Repeat the listing exactly, line by line, and leave the pictures behind.

**Provided entries**

»»

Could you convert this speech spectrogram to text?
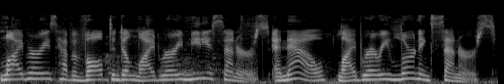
libraries have evolved into library media centers and now library learning centers.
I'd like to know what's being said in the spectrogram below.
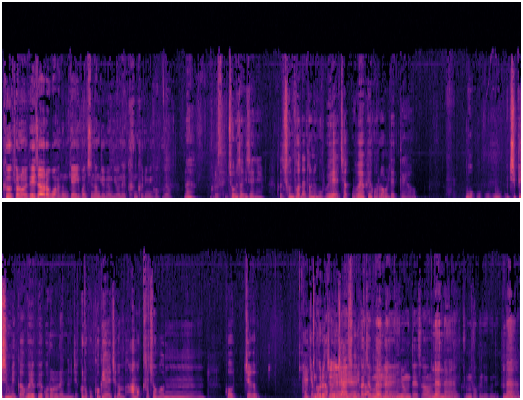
그 결론을 내자라고 하는 게 이번 진상규명위원회의 큰 그림인 거고요. 네. 그렇습니다. 정상 기자님. 그래서 전두환 대통령 왜, 왜 회고록을 냈대요? 뭐, 뭐 짚으십니까? 왜 회고록을 냈는지. 그리고 그게 지금 아마 가처분, 그, 지금 팔지 그렇죠. 못하고 있지 예, 예. 않습니까? 예, 가처분 네, 인용돼서 네네. 네, 그런 부분이고. 네.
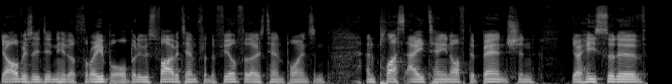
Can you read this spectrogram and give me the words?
Yeah, obviously didn't hit a three ball, but he was five or ten from the field for those ten points and and plus eighteen off the bench. And you know, he sort of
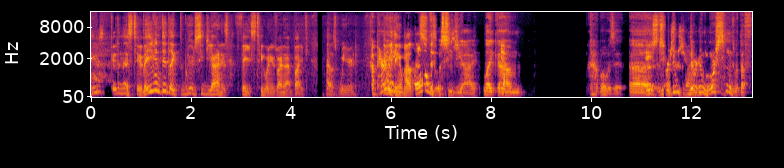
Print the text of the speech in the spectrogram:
he was good in this too. They even did like weird CGI on his face too when he was riding that bike. That was weird. Apparently, Everything about this. all of it was CGI. Like, Yeah. um, God, what was it? Uh, They used they, too were doing, they were doing more scenes with the. f-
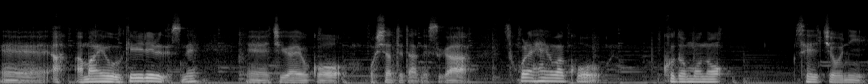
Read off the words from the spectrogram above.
えーあ甘えを受け入れるですね、えー違いをこうおっしゃってたんですがそこら辺はこう子どもの成長に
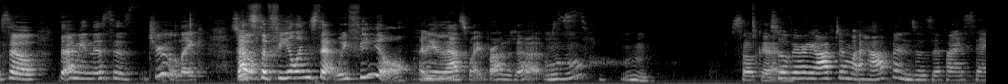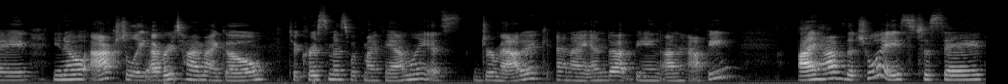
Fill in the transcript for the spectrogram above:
So I mean, this is true. Like so, that's the feelings that we feel i mean that's why i brought it up mm. so good So very often what happens is if I say, you know, actually every time I go to Christmas with my family, it's dramatic and I end up being unhappy. I have the choice to say,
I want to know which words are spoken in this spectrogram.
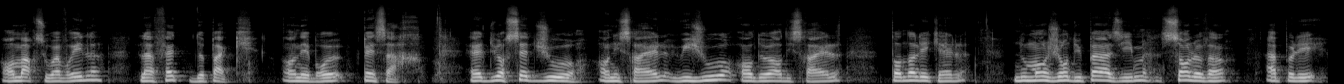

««

**Task solution**
Could you convert this speech spectrogram to text?
libraries have evolved into library media centers and now library learning centers.
I'd like to know what's being said in the spectrogram below.
그 결론을 내자라고 하는 게 이번 진상규명위원회의 큰 그림인 거고요. 네. 그렇습니다. 정상 기자님. 그래서 전두환 대통령 왜, 왜 회고록을 냈대요? 뭐, 뭐 짚으십니까? 왜 회고록을 냈는지. 그리고 그게 지금 아마 가처분, 그, 지금 팔지 그렇죠. 못하고 있지 예, 예. 않습니까? 예, 가처분 네, 인용돼서 네네. 네, 그런 부분이고. 네.
Can you read this spectrogram and give me the words?
Yeah, obviously didn't hit a three ball, but he was five or ten from the field for those ten points and and plus eighteen off the bench. And you know, he sort of
Print the text of the speech in the spectrogram:
he was good in this too. They even did like weird CGI on his face too when he was riding that bike. That was weird. Apparently, Everything about this. all of it was CGI. Like, Yeah. um, God, what was it? Uh, They used they, too were doing, they were doing more scenes with the. f-
Read off the words from the spectrogram above.
えーあ甘えを受け入れるですね、えー違いをこうおっしゃってたんですがそこら辺はこう子どもの成長に
Fill in the transcript for the spectrogram above:
So I mean, this is true. Like so, that's the feelings that we feel i mean that's why i brought it up mm. so good So very often what happens is if I say, you know, actually every time I go to Christmas with my family, it's dramatic and I end up being unhappy. I have the choice to say,
I want to know which words are spoken in this spectrogram.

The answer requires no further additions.